Cairo: Egypt's opposition called for nationwide protests against a constitution backed by President Mohamed Mursi, after a vote exposed deep divisions that could undermine his efforts to build consensus for tough economic measures. The Islamist leader won a 57 percent 'yes' vote for the constitution in a first round of a referendum at the weekend, according to state media, a margin that was less than his party had hoped for and which is likely to embolden the opposition.
The second round, due to be held on Saturday, is expected to give another 'yes' as voting will be in districts seen as even more sympathetic towards Islamists, which would mean the constitution should be approved.
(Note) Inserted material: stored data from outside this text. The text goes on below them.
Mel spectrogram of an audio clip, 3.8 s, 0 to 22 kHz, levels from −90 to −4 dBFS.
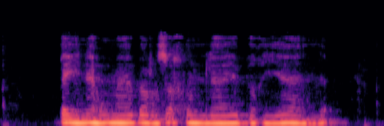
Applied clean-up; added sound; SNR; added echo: none; none; none; none.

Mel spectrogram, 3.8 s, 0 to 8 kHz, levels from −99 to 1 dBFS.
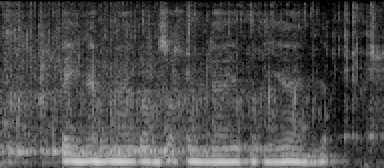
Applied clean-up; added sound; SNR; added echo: none; Liquid; 13 dB; none.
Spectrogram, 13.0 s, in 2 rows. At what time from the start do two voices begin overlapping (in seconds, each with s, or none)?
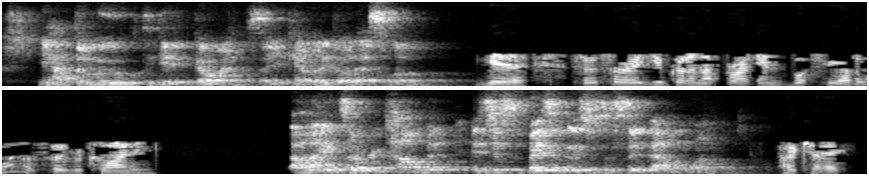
none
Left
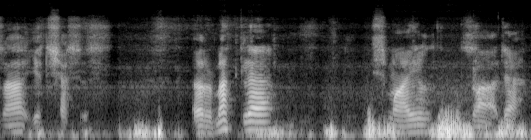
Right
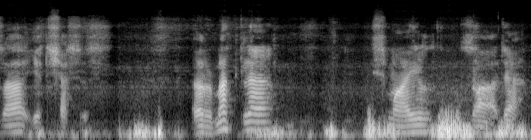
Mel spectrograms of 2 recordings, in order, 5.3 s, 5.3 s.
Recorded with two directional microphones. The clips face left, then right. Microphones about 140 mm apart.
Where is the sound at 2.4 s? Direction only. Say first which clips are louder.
Left 5 dB; 35° left (ahead or behind).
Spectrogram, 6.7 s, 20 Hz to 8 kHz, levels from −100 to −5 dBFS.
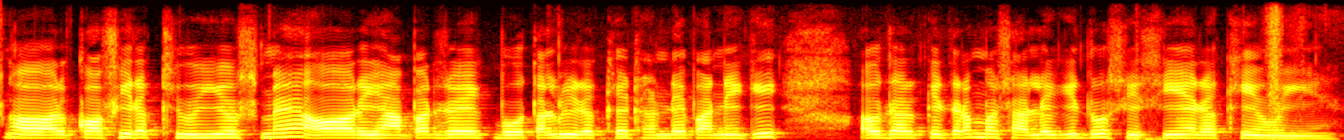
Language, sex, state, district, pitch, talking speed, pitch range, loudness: Hindi, female, Haryana, Charkhi Dadri, 180 Hz, 275 wpm, 175-190 Hz, -15 LUFS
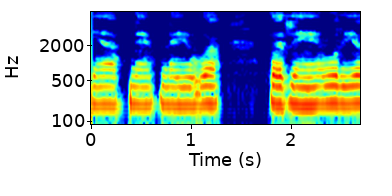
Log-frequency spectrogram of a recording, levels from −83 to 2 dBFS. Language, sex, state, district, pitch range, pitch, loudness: Hindi, female, Bihar, Supaul, 195-205 Hz, 200 Hz, -18 LUFS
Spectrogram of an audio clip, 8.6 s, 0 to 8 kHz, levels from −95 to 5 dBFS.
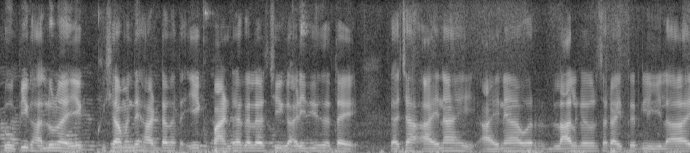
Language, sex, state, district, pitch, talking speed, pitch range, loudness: Marathi, male, Maharashtra, Gondia, 135 Hz, 155 wpm, 125-140 Hz, -21 LUFS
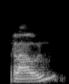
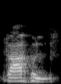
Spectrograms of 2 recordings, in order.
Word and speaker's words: Rahul: name to be honest my name is Raul it's how I pronounce it that's how I pronounce it but you travel like 100 kilometers from here and they'll call me Rahul um yeah that's like the common way of uh pronouncing my name in my hometown they'll call me ragul which is with a g in it instead of H so like that's what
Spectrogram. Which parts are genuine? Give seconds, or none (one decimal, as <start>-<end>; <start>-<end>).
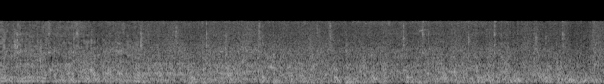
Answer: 1.4-6.0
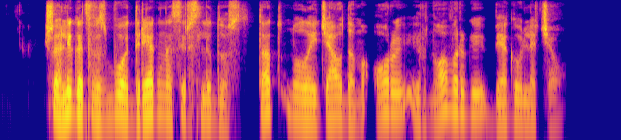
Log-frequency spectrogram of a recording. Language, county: Lithuanian, Kaunas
The opposition National Salvation Front urged the organisers of the referendum to investigate what it said were widespread voting violations and ensure that the second round of balloting was properly supervised.
It called for protests across Egypt on Tuesday 'to stop forgery and bring down the invalid draft constitution' and urged organisers to consider re-running the first round of voting. Senior opposition politician Mohamed ElBaradei, a Nobel prize winner, used his Twitter account to call for "cancelling the notorious referendum and entering dialogue to mend the rift."
The closeness of the first-round tally and the low turnout give Mursi scant comfort as he seeks to assemble support for difficult economic reforms to reduce the budget deficit. One newspaper calculated that in the first round, out of every 100 Egyptians, 18 voted 'yes', 13
09:33 AM, Dec 18, 2012
Cairo: Egyptians voted narrowly in favour of a constitution shaped by Islamists and opposed by liberals in the first round of a two-stage vote, a member of the Muslim Brotherhood's party that sought a "yes" vote said on Sunday, citing its unofficial tally. One opposition official also said the vote appeared to have gone in favour of Islamists who backed the constitution, after the opposition had said late on Saturday...
10:49 AM, Dec 16, 2012